People resist change. Achieving and maintaining self-discipline in your personal life for example, by starting a diet after the gluttonous holidays, is one thing. When a lack of self-control affects and potentially hurts others it is time to take a hard look at your place as a member of society and how well you are doing to keep us all safe.
Taking a car on the road has stopped being a pleasurable interlude and is now fraught with danger. Talking on cell phones while driving is illegal, but people are devil-may-care and do it anyhow. When a car is wavering over the road even onto the shoulder, you can bet a phone is in use. Since when is keeping updated or responding to a message more important than everybody’s safety?
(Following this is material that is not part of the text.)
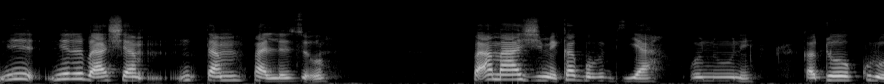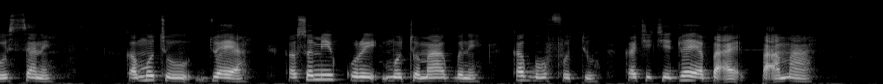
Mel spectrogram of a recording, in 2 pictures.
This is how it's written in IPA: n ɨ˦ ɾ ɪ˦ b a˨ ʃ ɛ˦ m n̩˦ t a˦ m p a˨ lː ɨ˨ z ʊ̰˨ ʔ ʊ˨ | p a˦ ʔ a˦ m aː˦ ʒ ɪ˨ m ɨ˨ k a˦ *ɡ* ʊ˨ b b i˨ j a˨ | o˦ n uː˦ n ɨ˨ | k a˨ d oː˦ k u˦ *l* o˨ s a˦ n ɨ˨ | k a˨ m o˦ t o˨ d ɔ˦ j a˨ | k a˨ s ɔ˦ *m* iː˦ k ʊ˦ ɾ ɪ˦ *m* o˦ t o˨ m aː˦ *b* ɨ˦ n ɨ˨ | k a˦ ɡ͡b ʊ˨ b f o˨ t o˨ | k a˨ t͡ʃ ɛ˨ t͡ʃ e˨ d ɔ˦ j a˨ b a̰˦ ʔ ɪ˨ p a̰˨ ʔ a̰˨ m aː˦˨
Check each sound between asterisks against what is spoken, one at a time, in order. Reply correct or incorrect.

Apparently, it is asking too much to pull off the road to take calls since doing so seems to be a rarity. I know of a woman who, while arguing by text with her boyfriend, crashed at high speed into a railroad embankment. A lack of self-control heightened by emotion can be deadly. Thankfully, this woman lived to tell the tale despite many injuries.
Seeing a car rushing to enter a line of moving traffic and slamming on the brakes over the crosswalk is another rude and obnoxious habit that has captured the fancy of many who know better. A driver placidly following along in a stream of traffic has no choice but to instinctively react when a car lurches toward him. This trend started perhaps as a joke or to wield power over an unsuspecting sucker obeying the law and has grown to huge proportions. People who were properly taught how to drive and to respect the rules of the road, (some with white hair) are as guilty of this odd maneuver as a beer-fueled novice showing off for buddies. Again, there is no law against it so, “Hey…lets have some fun and scare the socks off other drivers.”
Before Christmas, my husband and I witnessed one terrible car crash a day. Welcome to the hurly-burly holidays! We saw a person merging into traffic from a food store get hit hard enough to peel away the entire driver’s side of the car. Or perhaps the jaws of life took the car’s exterior when used to extract the driver.
The next day it was a daisy-chain pile-up beneath an underpass involving five cars, all of them with drivers who had been minding their own business and out of the blue got smashed from behind. Even if the damage was minimal, a car crash is a shock to the system and involves paperwork, most often with insurance companies being notified. Again, happy holidays. One selfish, distracted tailgater/phone user brought misery to many by casting self-restraint to the winds.
On the third day my husband’s, “Whoa!” alerted me to two cars colliding and car parts skittering over the road, into our lane. This event was especially poignant since the person hit was turning into a coffee shop. I wondered when he finally did get that cup of joe. Or was an oncoming driver in such an all-fired hurry he couldn’t be charitable and let the poor guy make his turn.
I was taught that on the highway you should keep one car length for every 10 miles per hour between cars for safety. The trend of locking onto the bumper of the car ahead at any speed is common practice and honestly, eludes me. I’ve seen in my rearview mirror, a parent tailgating with a child in the passenger seat. This gives new meaning to the words, “teachable moment.”
Where has self-restraint gone? These accidents could have been avoided if only drivers had used their heads. To this day I can hear my driver education instructor’s voice (it wasn’t soft or gentle) instilling right and wrong and drilling home the privilege of operating a motor vehicle and what it involved. Having control over one’s choices is a good and decent way to live. When did being responsible for your own actions become ‘uncool’ and fall into disfavor?